GaN nanowires grown by catalyst-free molecular beam epitaxy have the unique property that most nanowires are completely free of crystalline defects. This perfection is a direct consequence of the growth method, which approaches conditions of thermodynamic equilibrium and results in smooth sidewalls comprised of m-plane crystal planes. Our research in this area includes development of selective epitaxy methods for control of nanowire location and diameter, polarity measurement and control, doping for both p-type and n-type conductivity, and formation of quantum wells and quantum disks within the nanowires.
Selective epitaxy: We have demonstrated that the diameter and placement of nanowires can be controlled by using silicon nitride (SiNx) masks on top of MBE-grown buffer layers (see figure). With electron beam lithography, several patterns with 3 mm die size that provide over 100,000 controlled nucleation sites can be generated in a few hours. The ability to control diameter is important for practical applications of GaN nanowires in manufacturing environments and is one of the key advantages they offer over other nanowire and nanotube materials. Controlling polarity of the GaN layers under the selective epitaxy mask is critical to uniform nanowire growth, as is avoiding contamination at the regrowth interface. Our selective epitaxy processes and a limited set of applications are described in U. S. Patent 9,460,21.
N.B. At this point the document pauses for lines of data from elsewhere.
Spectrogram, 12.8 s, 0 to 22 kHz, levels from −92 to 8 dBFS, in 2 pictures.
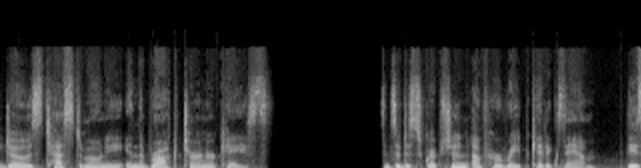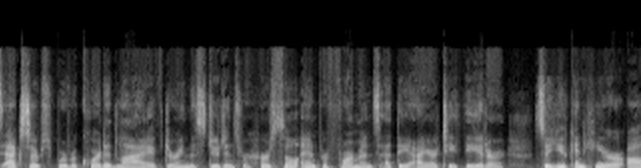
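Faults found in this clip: Long network dropout, likely cause, 2.63 to 3.85 s: about 1.1 s of silence filling a 1.19 s gap, roughly 1 s of speech never played. Receiver concealment gives way to silence. Resumes later, with around 150 ms delay shift.

Jitter buffer speed-up, 3.96 to 5.86 s at 106% speed, sounding hurried, and 6.30 to 7.52 s at 104%: pitch unchanged. Buffer held more audio than its target; receiver trimmed short pitch-period pieces repeatedly, roughly 100 ms and 50 ms removed.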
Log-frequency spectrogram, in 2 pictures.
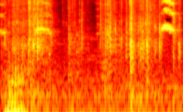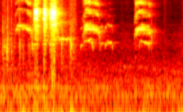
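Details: Budgerigar chick fed by a fellow chick. Rustling and shuffling open the recording, followed by a rapid run of scratchy begging notes and then several separate harsh, arched squawks.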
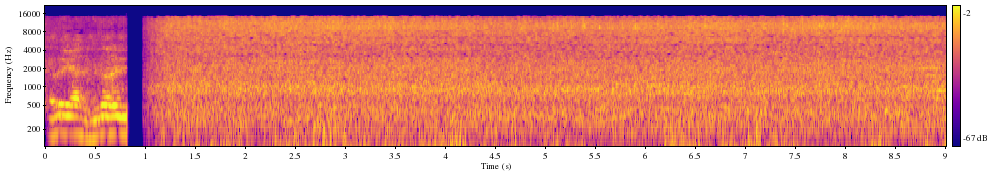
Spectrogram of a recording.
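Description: Floodwater rushes loudly down a street.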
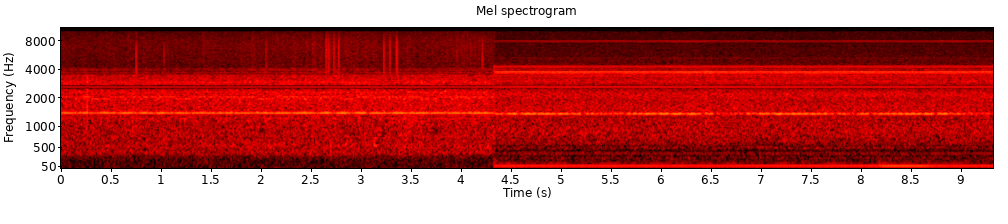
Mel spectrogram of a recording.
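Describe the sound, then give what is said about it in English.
Steady, thin whining tones ring over a bed of hiss on a local telephone trunk line running from the old downtown step building on Auburn Avenue in Atlanta to Smyrna, less than 15 miles away. Partway through, the noise shifts and a low droning hum joins underneath. No voices. “when the whining tones are present, but the high frequencies are not, N3 family trunks can sound very much like long-distance trunks”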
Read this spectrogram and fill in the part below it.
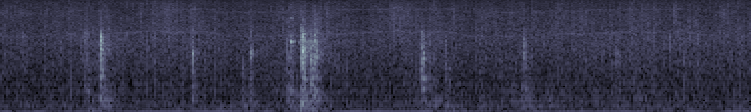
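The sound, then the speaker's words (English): A door being unlocked and opened: a series of sharp mechanical clicks and clunks, one heavier rattle in the middle, over a steady low background hum, with no voices. “The lock turned, Inspector. I'll open the door.”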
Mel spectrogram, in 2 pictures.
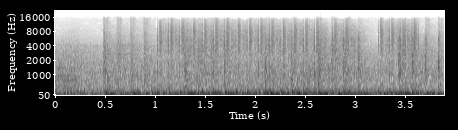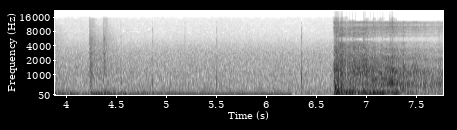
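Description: Battle sound effects: rapid bursts of gunfire, machine-gun style, through the first few seconds, then a sudden loud blast near the end, the loudest sound.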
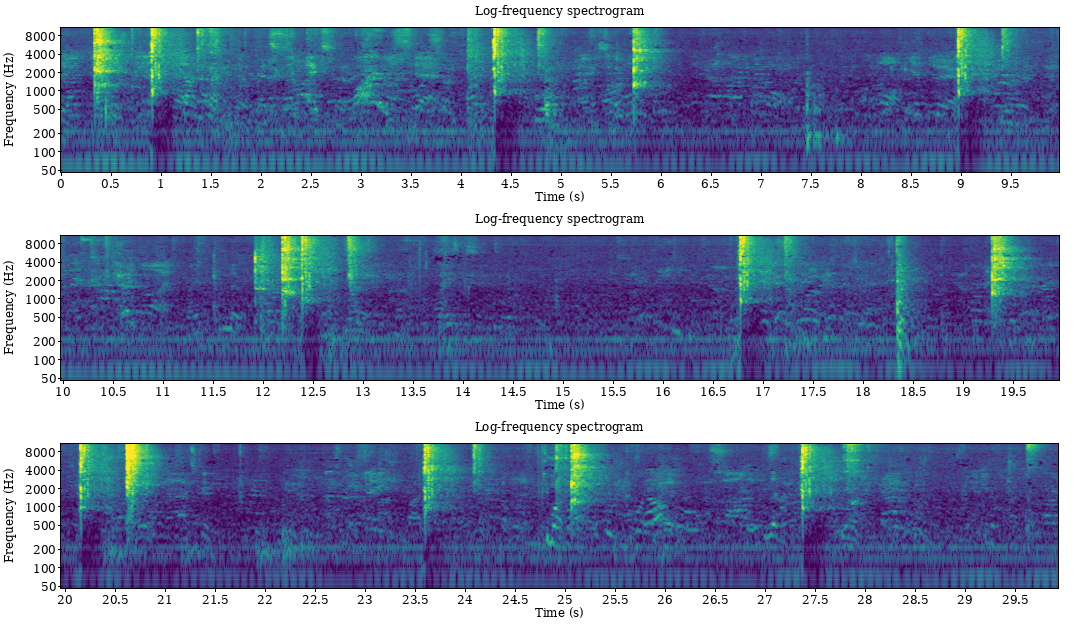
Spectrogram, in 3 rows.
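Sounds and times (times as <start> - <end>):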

Polarity: Unlike many compound semiconductors, GaN forms with the wurtzite crystal structure and therefore has an axis of distinct symmetry, conventionally called the c-axis, which is aligned with the growth direction of our nanowires. The polarity of the crystal- whether the lower atom in c-plane bonds presents a Ga face or N face- determines direction of polarization fields in the crystal and also affects growth and etching rates. Reliable measurements of nanowire polarity are difficult, however, because the nanowire morphology presents different planes for etching and alters electron diffraction patterns from those established for planar films due to the 3D geometry of the nanowires. We have developed piezoforce microscopy and direct atomic imaging as methods for measuring polarity of nanowires and thin films and are researching its role in nanowire growth. These studies have shown that reactions between aluminum in the buffer layer and the silicon substrate can alter polarity during growth.
GaN nanostructure arrays with calibrated reference dimensions are available as Standard Reference Instrument 6012.